Fatigue is the leading cause of heavy truck crashes - posing a greater danger than either alcohol or drugs - according to a study by the National Transportation Safety Board. Trucks that weigh more than 10,000 pounds were involved in more than 5,000 deaths in 1998.
That's why members of a broad coalition of victims' families, government officials, truck drivers, shippers, and motorists are working together to combat "tired trucker syndrome."
"These crashes are preventable," says Daphne Izer, who formed Parents Against Tired Truckers (PATT) when a truck driver fell asleep at the wheel of an 80,000-pound rig and killed four teen-agers, including her son, Jeff.
What started as a Lisbon Falls, Maine-based group has grown into a nationally recognized organization.
Systemic problems within the industry, such as driver compensation and hours-of-service laws, create the perfect breeding ground for fatigue-related crashes, Ms. Izer says.
"Drivers are paid by the mile, which means they aren't getting paid unless the wheels are turning," she says. To survive economically, many drivers skirt the law. The result is falsified logbooks and truckers who drive up to 100 hours a week but report only 70.
"We want drivers to be paid by the hour for all hours worked, and for shippers, receivers, and carriers to be held accountable and liable for illegal and unsafe trips," she says.
But it's not just the number of hours worked that causes fatigue. Other factors include a lack of safe truck parking and rest stops, and sleep apnea, a disorder that can result in poor sleep.
To combat the problem, PATT ran a safety advertisement in the major trucking publication, The Trucker. The ad has now been made into a poster, which is distributed to truck stops nationwide.
Although Izer's group is assumed to be anti-trucker, she says this is not true.
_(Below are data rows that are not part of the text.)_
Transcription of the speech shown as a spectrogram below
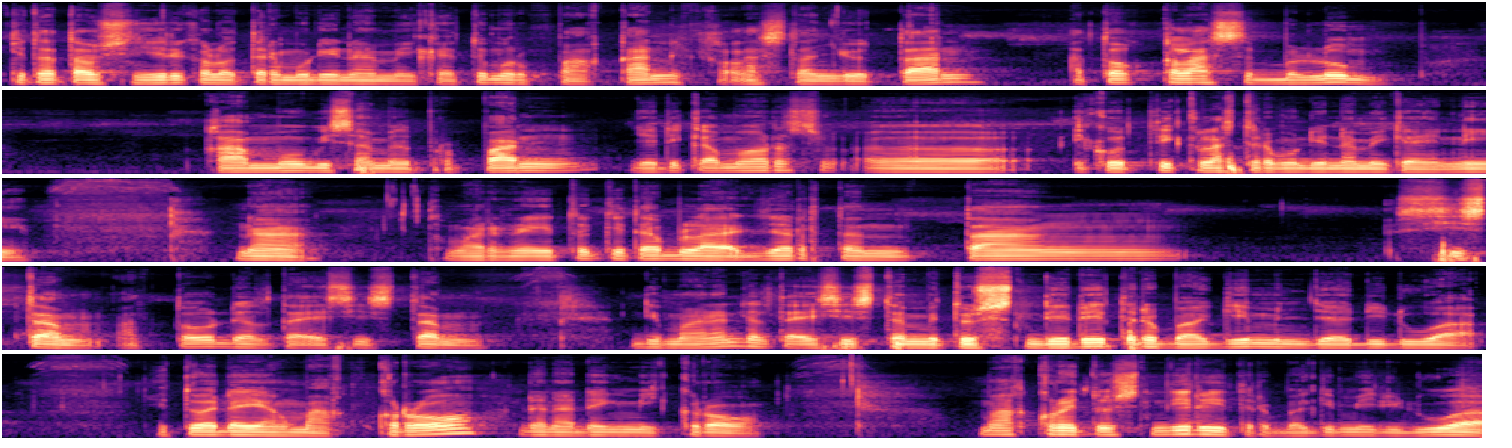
Kita tahu sendiri kalau termodinamika itu merupakan kelas lanjutan atau kelas sebelum kamu bisa ambil perpan jadi kamu harus uh, ikuti kelas termodinamika ini. Nah kemarin itu kita belajar tentang sistem atau delta E sistem di mana delta E sistem itu sendiri terbagi menjadi dua. Itu ada yang makro dan ada yang mikro. Makro itu sendiri terbagi menjadi dua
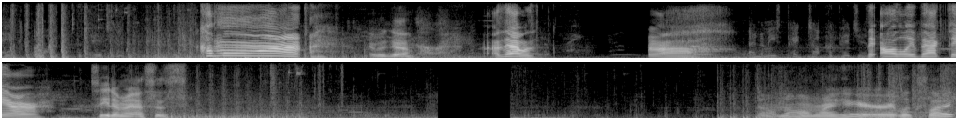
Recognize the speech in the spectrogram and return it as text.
picked up the pigeon. Come on. There we go. Uh, that was. Ugh. Enemies picked up the pigeon. They all the way back there. See them asses. Don't know. I'm right here. It looks like.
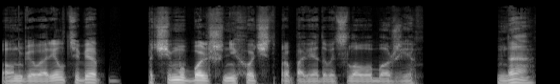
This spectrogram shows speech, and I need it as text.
Он говорил тебе, почему больше не хочет проповедовать Слово Божье? Да.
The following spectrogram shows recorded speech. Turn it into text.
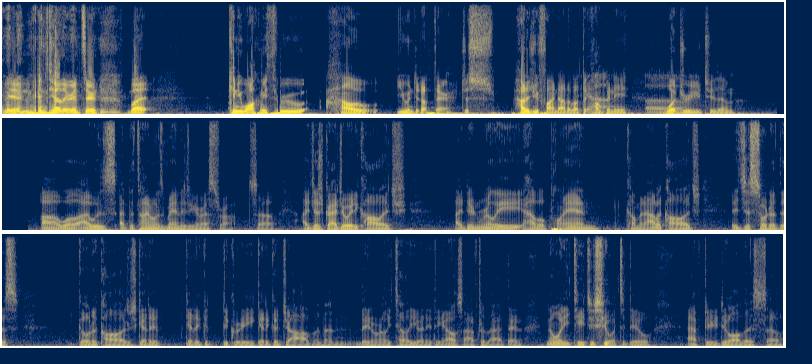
me, and, me and the other intern. But can you walk me through how you ended up there? Just how did you find out about the Yeah. company? uh, what drew you to them? Uh, well, I was at the time I was managing a restaurant, so I just graduated college. I didn't really have a plan coming out of college. It's just sort of this: you go to college, get a get a good degree, get a good job, and then they don't really tell you anything else after that. They nobody teaches you what to do after you do all this. So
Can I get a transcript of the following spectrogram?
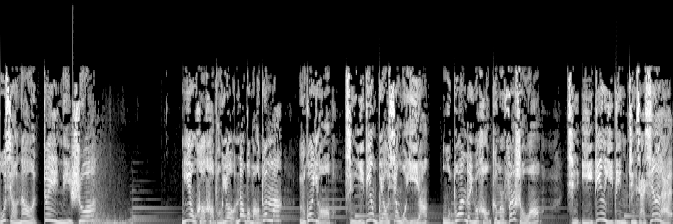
胡小闹对你说：“你有和好朋友闹过矛盾吗？如果有，请一定不要像我一样武断的与好哥们分手哦，请一定一定静下心来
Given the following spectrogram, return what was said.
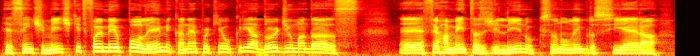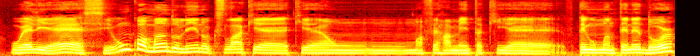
recentemente, que foi meio polêmica, né? Porque o criador de uma das é, ferramentas de Linux, eu não lembro se era o LS, um comando Linux lá que é, que é um, uma ferramenta que é, tem um mantenedor.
Many truckers use the organization as a resource. "They want to know how they can report safety issues," to protect other drivers as well as themselves.
For more information, visit the Web site: www.patt.org
(c) Copyright 2000. The Christian Science Publishing Society